The most translated works of literature
Many literary works – novels, poetry, folk and children’s tales and other types of texts – have crossed borders thanks to translation. Professional translators from all over the world help people overcome language barriers and learn about other cultures, histories and ways of life.
The impact of some of these works has led to a huge demand for translations into as many languages as possible. It is difficult to obtain definitive statistics on which works are the most translated, but we can get an idea from the information available on the websites of the language learning software companies Babbel and Preply. Preply in particular has created a list of translated works from every continent which can be viewed in the form of a map.
We have used this information to create for you a “top 5” list of the world’s most translated literary works – leaving out technical or religious texts. Unsurprisingly, the list is headed by children’s literature, the gateway for learning to read!
1. Le Petit Prince, Antoine de Saint-Exupéry (France)
Originally written in French, about 380 translations
Almost everyone knows the story of the aeroplane pilot who lands in the desert and meets the little prince who travels between the planets… Antoine de Saint-Exupéry also created the illustrations that accompany The Little Prince, one of the world’s most popular children’s books. This magical work has fascinated several generations, so it’s no wonder that it has already been translated into more than three hundred different languages!
2. Le Avventure di Pinocchio, by Carlo Collodi (Italy)
Originally written in Italian, about 300 translations
For almost a century and a half, Collodi’s story about the wooden doll who wants to become a human being has delighted us and made people think. The classic Disney film did much to further disseminate this children’s tale. Pinocchio is now part of world literature and a universal classic.
3. Alice’s Adventures in Wonderland, Lewis Carroll (United Kingdom)
Originally written in English, around 175 translations
More than just a children’s text, the adventures of a young girl in a magical parallel world can be read on several levels, including its wordplay, unexpected metaphors and surreal characters. Alice’s Adventures in Wonderland is a work for all ages and that explains its success.
4. Fairy Tales, by Hans Christian Andersen (Denmark)
Originally written in Danish, around 160 translations
Who doesn’t know “The Ugly Duckling”, “The Little Mermaid”, or “The Emperor’s New Clothes”? Andersen’s fairy tales have had an enormous influence and, in addition to the 160 translations of his collections of fairy tales, the film, television and theatre adaptations that have taken Andersen’s characters all over the world are not to be overlooked.
5. El Ingenioso Hidalgo Don Quijote de la Mancha, by Miguel Cervantes (Spain)
Originally written in Spanish, around 145 translations

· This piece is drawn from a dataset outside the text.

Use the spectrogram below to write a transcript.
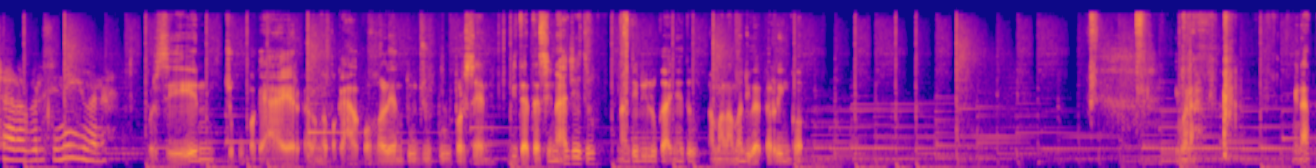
Cara bersihnya gimana? Bersihin cukup pakai air, kalau nggak pakai alkohol yang 70%. Ditetesin aja tuh, nanti di lukanya tuh. Lama-lama juga kering kok. Gimana? Minat?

Don Quixote is the oldest work on this list (Cervantes published the first part in 1605) and the first translation was in 1612 (into English). It is possibly the first novel of the modern era. The story of the mad knight who battles windmills needs no introduction and is essential for anyone who enjoys reading!
Finally, and because comics are also literature, an honourable mention for:
6. Astérix le Gaulois, by René Goscinny, Albert Uderzo and others (France)
Originally written in French, about 116 translations
For more than sixty years, Asterix the Gaul and his friends have been resisting the ancient Roman Empire and travelling the world. As well as entertaining readers of all ages, this French-Belgian comic strip also helps the younger generations to learn a bit of Ancient History!